ABOUT THIS EXERCISE →
An exact copy of the data below is needed; please leave out any pictures.

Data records
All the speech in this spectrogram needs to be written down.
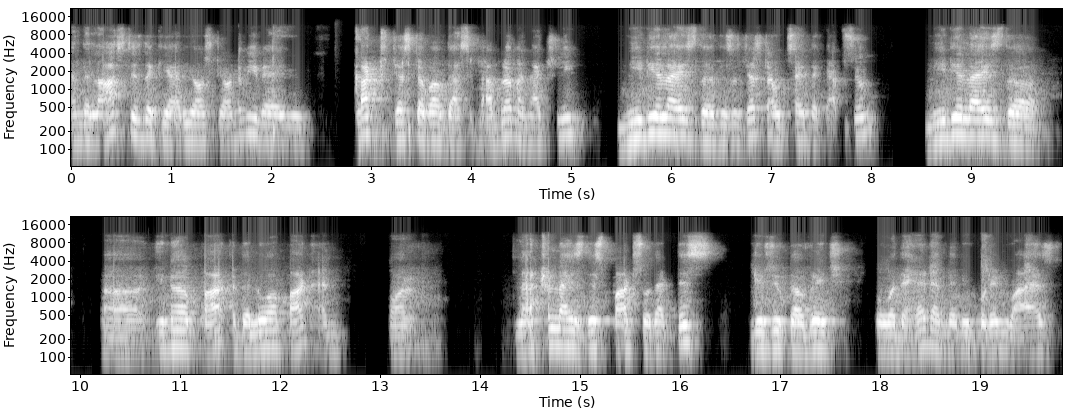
and the last is the Chiari osteotomy, where you cut just above the acetabulum and actually medialize the, this is just outside the capsule, medialize the uh, inner part, the lower part, and or lateralize this part so that this gives you coverage over the head, and then you put in wires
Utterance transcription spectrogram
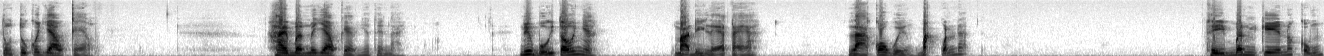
Tụi tôi có giao kèo. Hai bên mới giao kèo như thế này. Nếu buổi tối nha, mà đi lẻ tẻ là có quyền bắt quánh đó. Thì bên kia nó cũng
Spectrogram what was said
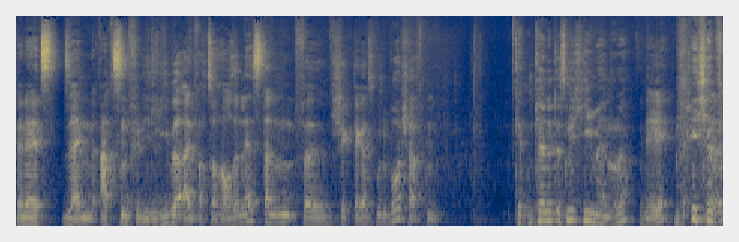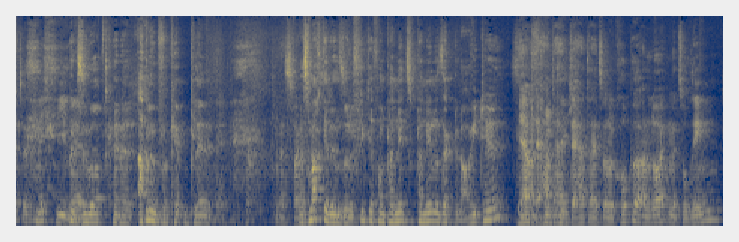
wenn er jetzt seinen Atzen für die Liebe einfach zu Hause lässt, dann verschickt er ganz gute Botschaften. Captain Planet ist nicht He-Man, oder? Nee, Ich hab- Planet ist nicht Ich habe He-Man. überhaupt keine Ahnung von Captain Planet, ey. Was macht ihr denn so? Der fliegt ja von Planet zu Planet und sagt, Leute, Ja, und der hat, halt, der hat halt so eine Gruppe an Leuten mit so Ringen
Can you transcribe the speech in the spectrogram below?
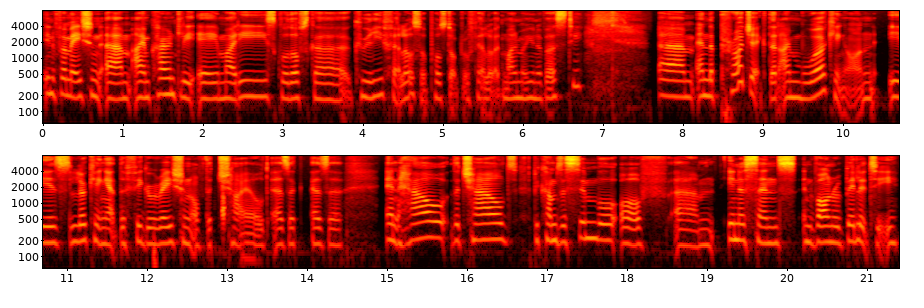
information, um, I'm currently a Marie Sklodowska Curie Fellow, so postdoctoral fellow at Malmö University. Um, and the project that I'm working on is looking at the figuration of the child as a as a and how the child becomes a symbol of um, innocence and vulnerability.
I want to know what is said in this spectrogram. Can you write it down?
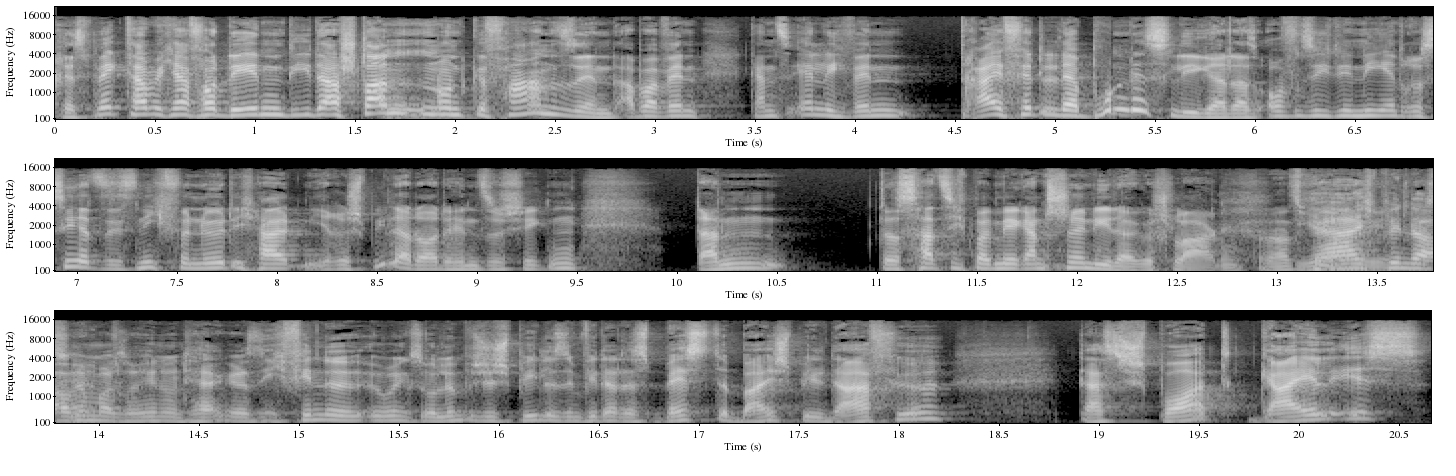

SOLUTION TO THIS TASK →
All the speech in this spectrogram needs to be written down.
and the last is the Chiari osteotomy, where you cut just above the acetabulum and actually medialize the, this is just outside the capsule, medialize the uh, inner part, the lower part, and or lateralize this part so that this gives you coverage over the head, and then you put in wires
Utterance transcription spectrogram
Tụi tôi có giao kèo. Hai bên mới giao kèo như thế này. Nếu buổi tối nha, mà đi lẻ tẻ là có quyền bắt quánh đó. Thì bên kia nó cũng
Spectrogram what was said
wenn er jetzt seinen Atzen für die Liebe einfach zu Hause lässt, dann verschickt er ganz gute Botschaften. Captain Planet ist nicht He-Man, oder? Nee, Ich hab- Planet ist nicht Ich habe He-Man. überhaupt keine Ahnung von Captain Planet, ey. Was macht ihr denn so? Der fliegt ja von Planet zu Planet und sagt, Leute, Ja, und der hat, halt, der hat halt so eine Gruppe an Leuten mit so Ringen
Can you transcribe the speech in the spectrogram below?
information, um, I'm currently a Marie Sklodowska Curie Fellow, so postdoctoral fellow at Malmö University. Um, and the project that I'm working on is looking at the figuration of the child as a as a and how the child becomes a symbol of um, innocence and vulnerability.
I want to know what is said in this spectrogram. Can you write it down?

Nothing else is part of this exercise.